    Also, as mentioned above, considering that some Ada cards are rumored to be x8 PCIe 5.0, this is much better than the other way round since going 5.0 for the M.2 and 4.0 for the GPU would then lead to the same situation we currently have with the RX6500XT and 6400, just worse because it would affect higher-end cards as well. I seriously doubt AMD and their partner would want that backlash...
    I guess that's a fair counter-argument. If more GPUs start using X8 or even X4 (gosh!), then having a PCIe5 X16 slot will indeed be better over the PCIe5 M.2 ones (assuming lower end GPUs are indeed PCIe5). Do I want that to happen? Hell no. Unfortunately, it seems like that's a very plausible future for the lower end though, so it can't be dismissed.
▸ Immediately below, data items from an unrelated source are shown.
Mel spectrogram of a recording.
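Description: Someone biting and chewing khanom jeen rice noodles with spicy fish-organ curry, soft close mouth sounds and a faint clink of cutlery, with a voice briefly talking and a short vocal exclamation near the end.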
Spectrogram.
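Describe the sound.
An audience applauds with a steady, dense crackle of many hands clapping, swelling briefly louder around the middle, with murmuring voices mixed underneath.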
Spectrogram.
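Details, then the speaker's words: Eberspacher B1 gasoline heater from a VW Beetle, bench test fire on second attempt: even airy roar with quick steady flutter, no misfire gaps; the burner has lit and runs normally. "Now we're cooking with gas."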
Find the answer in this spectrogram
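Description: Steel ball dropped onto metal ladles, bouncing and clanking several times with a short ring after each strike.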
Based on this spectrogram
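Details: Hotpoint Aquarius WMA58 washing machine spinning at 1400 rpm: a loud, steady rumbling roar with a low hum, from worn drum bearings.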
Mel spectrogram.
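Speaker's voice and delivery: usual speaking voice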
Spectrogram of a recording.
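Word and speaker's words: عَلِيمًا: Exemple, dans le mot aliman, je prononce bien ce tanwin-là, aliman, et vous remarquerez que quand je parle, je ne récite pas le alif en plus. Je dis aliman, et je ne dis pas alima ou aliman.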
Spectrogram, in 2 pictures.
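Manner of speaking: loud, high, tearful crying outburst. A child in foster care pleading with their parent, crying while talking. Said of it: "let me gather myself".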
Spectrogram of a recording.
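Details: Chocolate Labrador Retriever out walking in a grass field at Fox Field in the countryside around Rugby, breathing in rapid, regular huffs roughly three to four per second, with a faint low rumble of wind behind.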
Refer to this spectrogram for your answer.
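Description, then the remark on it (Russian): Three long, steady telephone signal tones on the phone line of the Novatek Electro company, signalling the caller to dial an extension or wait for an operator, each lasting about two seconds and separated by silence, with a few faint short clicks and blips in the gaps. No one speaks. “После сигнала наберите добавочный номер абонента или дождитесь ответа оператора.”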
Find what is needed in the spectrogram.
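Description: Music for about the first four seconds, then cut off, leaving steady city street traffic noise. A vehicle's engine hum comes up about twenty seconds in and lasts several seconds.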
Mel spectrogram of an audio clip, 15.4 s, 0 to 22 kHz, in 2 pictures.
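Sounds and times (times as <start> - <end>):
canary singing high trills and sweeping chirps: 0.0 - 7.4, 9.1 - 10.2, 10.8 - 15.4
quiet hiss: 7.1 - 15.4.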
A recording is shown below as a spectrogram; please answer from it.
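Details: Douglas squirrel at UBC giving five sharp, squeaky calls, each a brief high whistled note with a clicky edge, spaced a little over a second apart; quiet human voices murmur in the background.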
    For the higher end of the spectrum (GPUs, that is), it's a non-issue though. PCIe4 vs PCIe5 for a full X16 slot, I'll venture a guess and say it's a marginal difference and, more than likely, imperceptible. So a lower end board with a higher end GPU should be a non issue for a PCIe4 X16 slot.

    Regards.
    Reply
  • LuxZg
    -Fran- said:
    I guess that's a fair counter-argument. If more GPUs start using X8 or even X4 (gosh!), then having a PCIe5 X16 slot will indeed be better over the PCIe5 M.2 ones (assuming lower end GPUs are indeed PCIe5). Do I want that to happen? Hell no. Unfortunately, it seems like that's a very plausible future for the lower end though, so it can't be dismissed.

    For the higher end of the spectrum (GPUs, that is), it's a non-issue though. PCIe4 vs PCIe5 for a full X16 slot, I'll venture a guess and say it's a marginal difference and, more than likely, imperceptible. So a lower end board with a higher end GPU should be a non issue for a PCIe4 X16 slot.

    Regards.

    That's all fine if you buy whole PC and stay with it. But if you buy new GPU in 2 years, hm, maybe that x16 4.0 starts hampering your GPU. Or if you go with split x8 for slot and M.2 (well 8+4) maybe your future GPU is full x16 5.0 and again gets a perf hit. I always look at MBO as the most important component, everything else is easily upgradeable. So yeah, call me delusional ;D but when I think about new system I want at least one full x16 5.0 slot and at least one M .2 x4 5.0. That's possible with B650"E", certainly with X670E but probably an overkill for me, and so far impossible with Intel. Now, if those B650E boards start at 300$ they'll get "hell-NO!" from me. If they manage a rough 150-200$ range, I'm there. Don't need WiFi, 2.5GbE, RGB bling, or 4 M.2 slots. So hopefully after initial avalanche of premium boards we get somewhat more sensible models.
    Reply